Adult Brünnich's Guillemots Uria lomvia balance body condition and investment in chick growth

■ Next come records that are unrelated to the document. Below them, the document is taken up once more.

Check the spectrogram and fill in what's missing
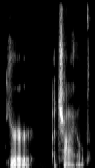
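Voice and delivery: very soft, nearly voiceless put-down; quiet contempt. Acted. To someone being shitty in customer service, quietly dismissive. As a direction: let it drop low and hushed, dismissive.

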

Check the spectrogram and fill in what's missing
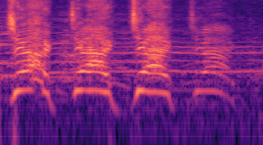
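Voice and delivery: high shouted crowd chant; rowdy jeering pub banter. Real, not acted. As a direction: chant his name like a rowdy fan.

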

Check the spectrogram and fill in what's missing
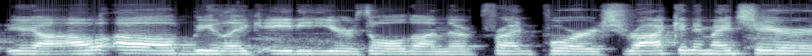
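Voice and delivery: ordinary talk, nothing marked

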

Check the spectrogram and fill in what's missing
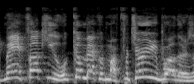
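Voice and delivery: high, fast indignant comeback; mock angry threat. Guest threatening the doorman with backup, high mock outrage.

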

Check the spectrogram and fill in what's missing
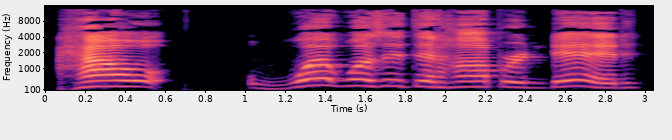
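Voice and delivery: high, loud disbelief; incredulous. Real, not acted. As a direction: pitch rising in baffled disbelief. Baffled by ankle shackle plot.

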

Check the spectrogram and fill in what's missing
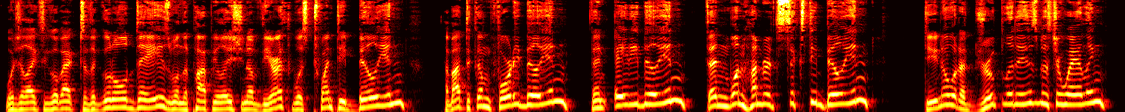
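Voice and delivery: high, insistent lecturing doctor; severe doctor. Acted. Doctor challenging father on population control, severe and rising.

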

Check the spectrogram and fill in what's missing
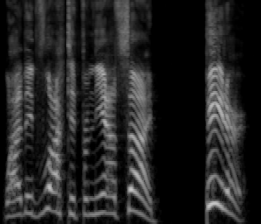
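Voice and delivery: high-pitched alarm building to a loud yell; alarmed shout. A narrator's reading. Father locked in by his children, alarmed. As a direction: realise in alarm, then yell the name.

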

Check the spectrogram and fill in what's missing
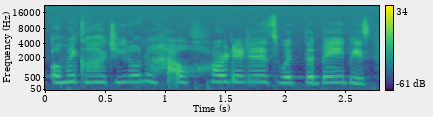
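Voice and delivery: soft, put-upon mock whine; mimicked complaining. Younger mom lamenting to older moms, mock plaintive. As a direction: imitate a self-pitying new mother, softly.

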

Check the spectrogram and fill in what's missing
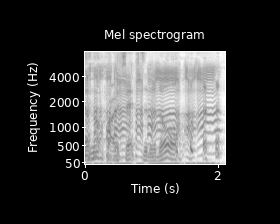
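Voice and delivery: slow, high, laughing confession; high, drawn-out giggling admission; laughing slowly. Real, not acted. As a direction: let the laugh break through.

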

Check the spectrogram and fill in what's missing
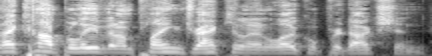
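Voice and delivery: loud, high burst of disbelief, easing slightly; thrilled. Retold or imitated. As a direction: retell it like phoning friends with amazing news. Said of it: "I'm thrilled. I'm beyond thrilled".

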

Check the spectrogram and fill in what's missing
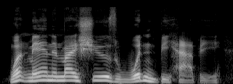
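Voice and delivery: pointed, ironic rhetorical question; bitter irony. Acted. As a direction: protest with mock cheer. Bitter father answers the doctor.

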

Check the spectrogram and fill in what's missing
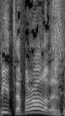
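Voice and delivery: hammed-up Italian accent; fake Italian accent. Shown as a demonstration. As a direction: play a cartoon Italian host. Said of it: "do the fake Italian voice".

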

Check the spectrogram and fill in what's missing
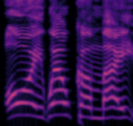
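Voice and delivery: high, hammed-up Cockney greeting; playful mock Cockney; Cockney accent. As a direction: toss it off in a jokey Cockney accent. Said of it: "would come back like".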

Abstract:To investigate the covariation of adult body condition and nestling growth, we weighed adult Brünnich's Guillemots Uria lomvia rearing chicks at Coats Island, Nunavut, Canada, each year between 1988 and 2002. We estimated chick mass at 14 days for a sample of chicks reared in the same years. Adult mass and chick mass at 14 days were highly correlated, suggesting that, as feeding conditions deteriorate, adults compromise by reducing their own body reserves, while at the same time delivering less food to their offspring. We compared the prediction of the least-squares regression for the Coats Island data with observations made at Digges Island, a much larger colony about 300 km away, where birds are similar in linear body measurements to those at Coats Island and have a similar body mass while incubating. Adult mass at Digges Island averaged 11% less during chick-rearing than during incubation, compared with only a 5% difference at Coats Island. Mean chick mass at 14 days at Digges Island was lower in all years than was observed for chicks at Coats Island in any year. The observed 14-day chick masses at Digges Island in two years were close to values predicted by adult mass and somewhat lower in two other years (those when chick growth was slowest). At Digges Island, the distribution of mass for brooding adults was right skewed and suggested a lower threshold at 800–850 g, below which Brünnich's Guillemots terminate breeding. We conclude that the correlation between adult and chick mass represents a dynamic equilibrium in which adults simultaneously adjust their own energy reserves and their delivery rate to the chick. This compromise must be based on behavioural choices made by individual birds and is unlikely to be a passive consequence of fluctuating conditions.
Document Type: Research Article
Affiliations: Canadian Wildlife Service, Pacific Wildlife Research Centre, Delta BC, V4K 3Y3, Canada
Publication date: 2006-01-01